"Screw that," Nunberg told CNN's Gloria Borger. "Why do I have to go? Why? For what?" Nunberg demanded, insisting that he wasn't defying Mueller out of a sense of loyalty to his former boss. "I'm not protecting him," Nunberg declared, "but he didn't do anything. You know what he did? He won the election." Although Nunberg made clear that he felt he hadn't gotten enough recognition for that success. "I came up with the wall," he told Borger, "I came up with the Muslim ban, I came up with everything to attack Jeb Bush, all that stuff."
Nunberg wasn't finished. Speaking with NBC's Katy Tur, Nunberg suggested that Mueller does have something significant on Trump. "I think that he [Trump] may have done something during the election," Nunberg said, adding, "but I don't know that for sure." Nunberg later said he's "not a fan" of Trump's and that the president had "screwed us over during the campaign," but that Trump was correct about Mueller's probe being a "witch hunt" — even though he had just suggested that Trump might have something to hide.
Still, Tur reminded Nunberg that he had cooperated with Mueller earlier in the month, sitting down for interviews. Why would a subpoena for records be a breaking point? Nunberg then accused Mueller of trying to bury Stone by linking him to WikiLeaks, the site that published the hacked DNC emails that prompted the original FBI investigation. "I'm not going to cooperate when they want me to come into a grand jury for them to insinuate that Roger Stone was colluding with Julian Assange," he declared to Tur. "Roger is my mentor. Roger is like family to me."
Almost immediately afterward, Nunberg spoke live on CNN with an increasingly bemused Jake Tapper, pinballing from one claim to another. This time, Nunberg explicitly accused Carter Page of collusion with Russians, at one point calling him a "scumbag." In a moment of irony, Nunberg told Tapper, "I think that Carter Page is a weird dude. I don't think he should have been involved in that campaign."
Later, when Tapper tried to end the interview, Nunberg raised a rhetorical legal question. "Do you think I should cooperate?" he asked, wondering why he should spend another "80 hours" producing material for Mueller. "Sometimes life and special prosecutors are not fair," Tapper dryly noted, but Nunberg wasn't done. "I'm definitely the first person ever to do this, right?" Nunberg asked as the interview ended.

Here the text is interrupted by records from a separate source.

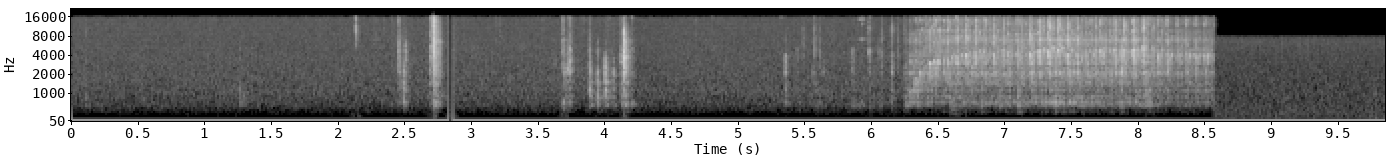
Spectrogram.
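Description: Jeweller's piercing saw cutting a brass tube held against a wooden block: a rapid, even run of fine rasping strokes lasting a little over two seconds in the second half. Before it come a few light clicks and knocks as the tube and block are handled.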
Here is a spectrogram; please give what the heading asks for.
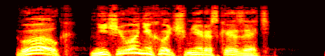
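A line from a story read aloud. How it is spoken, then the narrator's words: Deliberately quarrelsome question. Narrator (Russian): нарочито склочным голосом спросил шеф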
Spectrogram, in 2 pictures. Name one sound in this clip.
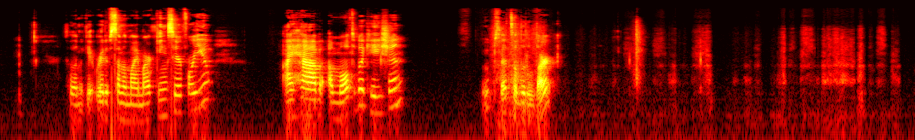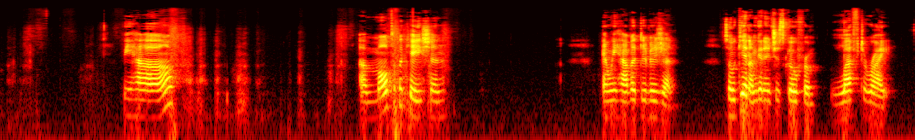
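A middle-aged woman speaks calmly into a close microphone, in short bursts with pauses.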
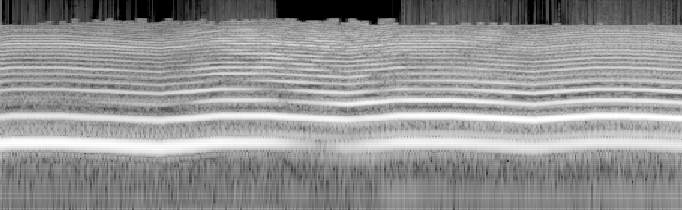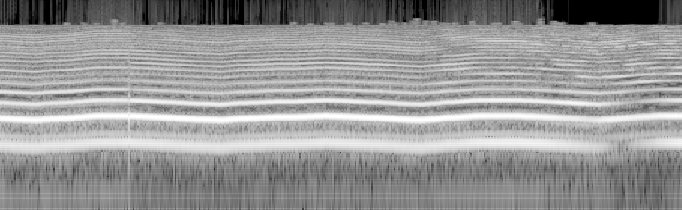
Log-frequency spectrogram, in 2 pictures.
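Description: A siren wails loudly, its pitch gently rising and falling.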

Not quite. Susan McDougal also refused to cooperate with a special counsel subpoena in the Whitewater investigation in 1996, telling the grand jury, "Get another independent counsel and I'll answer every question." McDougal insisted that the Whitewater investigation was corrupt, but that didn't keep her from getting an 18-month sentence for contempt of court — including eight months in solitary confinement.
In a final interview with The Associated Press Monday night, Nunberg seemed to have come full circle: "I'm going to end up cooperating with them," he said.
It's tough to believe that Mueller would be able to make much of Nunberg, regardless of his antics on Monday. Nunberg's connection to the campaign ended well before Mueller's interest in records begins. The subpoenas demand communications starting from November 2015, but Trump fired Nunberg in July 2015. Plus, his media tour this week has undermined whatever credibility he had as a witness. While we still don't know what Mueller might have uncovered, nothing that has been made public shows an underlying predicate for criminal collusion or obstruction of justice, at least not on Trump's part — and the lists in these subpoenas suggest perhaps that's true of the other suspects in the media's collusion theories.
If Nunberg keeps calling in to media talk shows, though, he might earn a contempt charge at the very least, if he doesn't incriminate himself in other ways — and you can bet Mueller's keeping close tabs for that very purpose.